**Task prompt**: The string "vocoder" may appear in lines of the data; report how many lines contain it, with no other output.
Extracted data below:
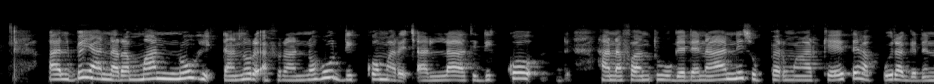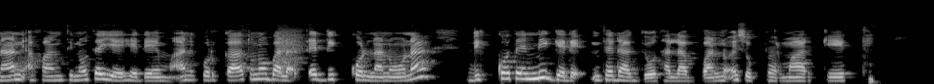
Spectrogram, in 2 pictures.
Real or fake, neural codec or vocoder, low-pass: real; none; 7.2 kHz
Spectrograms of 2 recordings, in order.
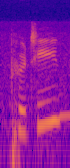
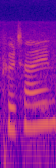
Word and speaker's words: poutine: must be missing eating poutine? Poutine? I'm sorry, I'm American. How do you say it? Poutine. Poutine. I mean, it depends if you ask someone from Quebec.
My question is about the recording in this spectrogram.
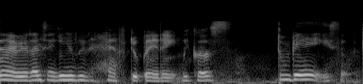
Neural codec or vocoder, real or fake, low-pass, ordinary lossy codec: codec, 16 kHz, 1 kbps, FreqCodec, larger model; fake; none; none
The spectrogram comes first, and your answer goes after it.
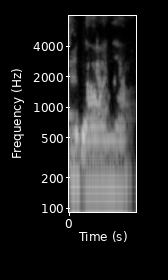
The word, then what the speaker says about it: McGowan: McG McGowan? Rose McGowan, yeah.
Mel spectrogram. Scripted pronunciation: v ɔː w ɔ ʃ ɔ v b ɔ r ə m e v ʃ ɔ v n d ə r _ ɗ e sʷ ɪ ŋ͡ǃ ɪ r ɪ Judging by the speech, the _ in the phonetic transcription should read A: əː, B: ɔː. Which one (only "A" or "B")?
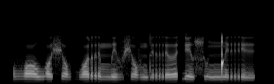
A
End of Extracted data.
**Expected answer**: 2